Although Plain City is not autobiographical, other events and experiences of Hamilton's life may have influenced this novel. Hamilton was once, like Bluezy Sims, a nightclub singer. An African American, she is married to Jewish poet Arnold Adoff, and is the mother of two children who, like Buhlaire, are interracial. She has said, in fact, that the inspiration for Buhlaire's physical appearance comes from her family: "I have a little niece who is a carrot color. She has straw blondish hair, but her skin is brown. It's just the most beautiful combination.

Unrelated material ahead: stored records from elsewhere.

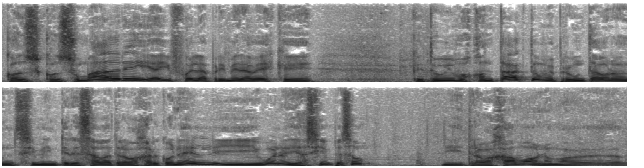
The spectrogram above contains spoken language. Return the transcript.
con, su- con su madre y ahí fue la primera vez que, que tuvimos contacto, me preguntaron si me interesaba trabajar con él y bueno, y así empezó. Y trabajamos, no, me-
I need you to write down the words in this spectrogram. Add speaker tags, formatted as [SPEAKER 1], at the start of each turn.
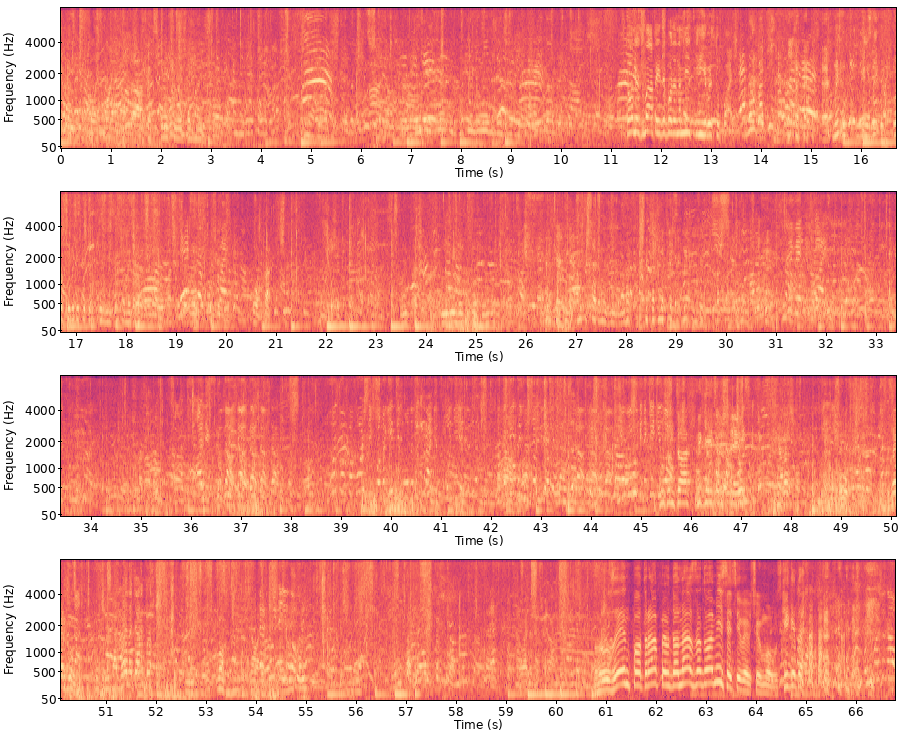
[SPEAKER 1] Как скручивать одни.
[SPEAKER 2] Хто не зматує, буде на мітингі виступати. Ми, ні, ви, хлопці, ви тут ми О, так. Вони вийдуть. Пускайте, ми вийдемо.
[SPEAKER 3] Алекс, ну да, да, да, да, да. Вот вам помощник, помогите ему, он иностранец, он немец. Покажите ему, что делать. Да, да, да. Его руки такие кило.
[SPEAKER 1] Guten Tag, wie geht's euch stets? Sehr gut.
[SPEAKER 2] Давай натягнемо трошки.
[SPEAKER 3] Торгуйте его.
[SPEAKER 4] Грузин потрапив до нас за два місяці вивчив мову. Скільки то.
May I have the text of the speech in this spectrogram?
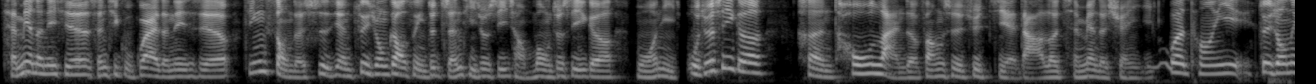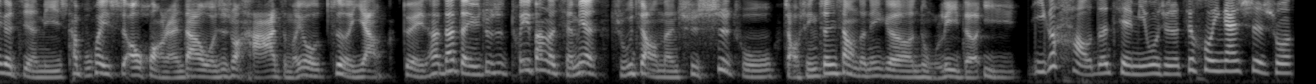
前面的那些神奇古怪的那些惊悚的事件，最终告诉你这整体就是一场梦，就是一个模拟，我觉得是一个。很偷懒的方式去解答了前面的悬疑，我同意。最终那个解谜，它不会是哦恍然大悟，是说哈怎么又这样？对他，他等于就是推翻了前面主角们去试图找寻真相的那个努力的意义。一个好的解谜，我觉得最后应该是说，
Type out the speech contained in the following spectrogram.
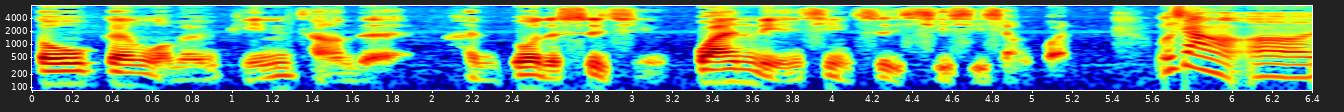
都跟我们平常的很多的事情关联性是息息相关。我想，呃，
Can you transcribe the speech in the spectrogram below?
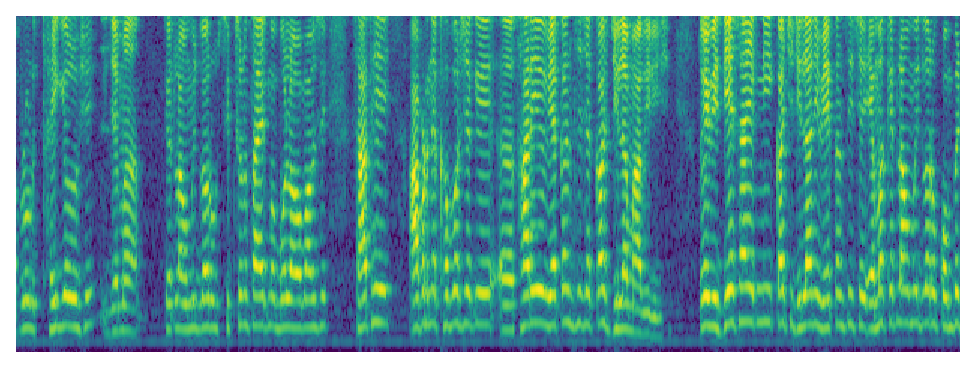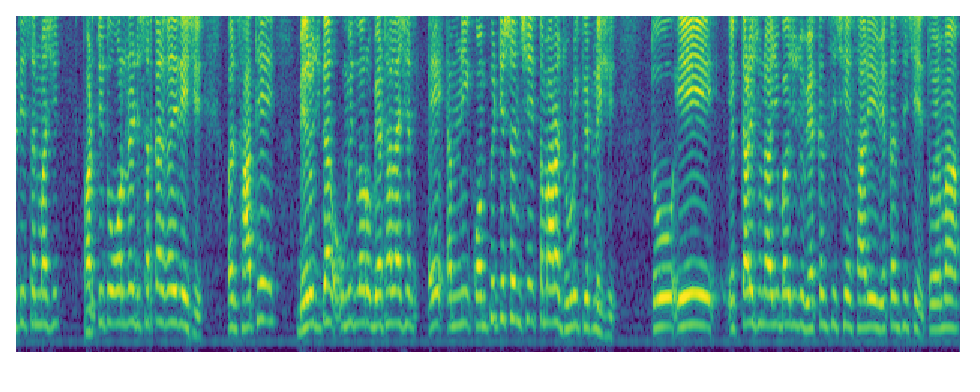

So I got this image of the girl and I developed a whole society of people [around her]." (Mikkelsen, 1994 P. 109)
Hamilton has been writing children's books for more than 25 years, and she is one of the most highly acclaimed writers of children's books in the world. She has published almost 30 books and has received just about every major award for which she and her work are eligible, including the John Newbery Medal, the National Book Award, and the Boston Globe-Horn Book Award (all for M.C. Higgins, the Great), the Coretta Scott King Award (for Sweet Whispers, Brother Rush), the 1992 Hans Christian Andersen Award, and the 1995 Laura Ingalls Wilder Award for the body of her work.
Although most of her work is fiction, she has also written picture books and biographies. In addition to being a writer, she is a researcher of folklore and history and has published a collection of creation stories form around the world (In the Beginning, HBJ, 1988), another of African American folktales (The People Could Fly, Knopf, 1993). Her artistry has produced classic literature that today's young people should have an opportunity to know.
Hamilton, Virginia, "Planting Seeds." The Horn Book, November/December 1992: 674-680)
Mikkelsen, Nina, Virginia Hamilton. (New York: Twayne, 1994)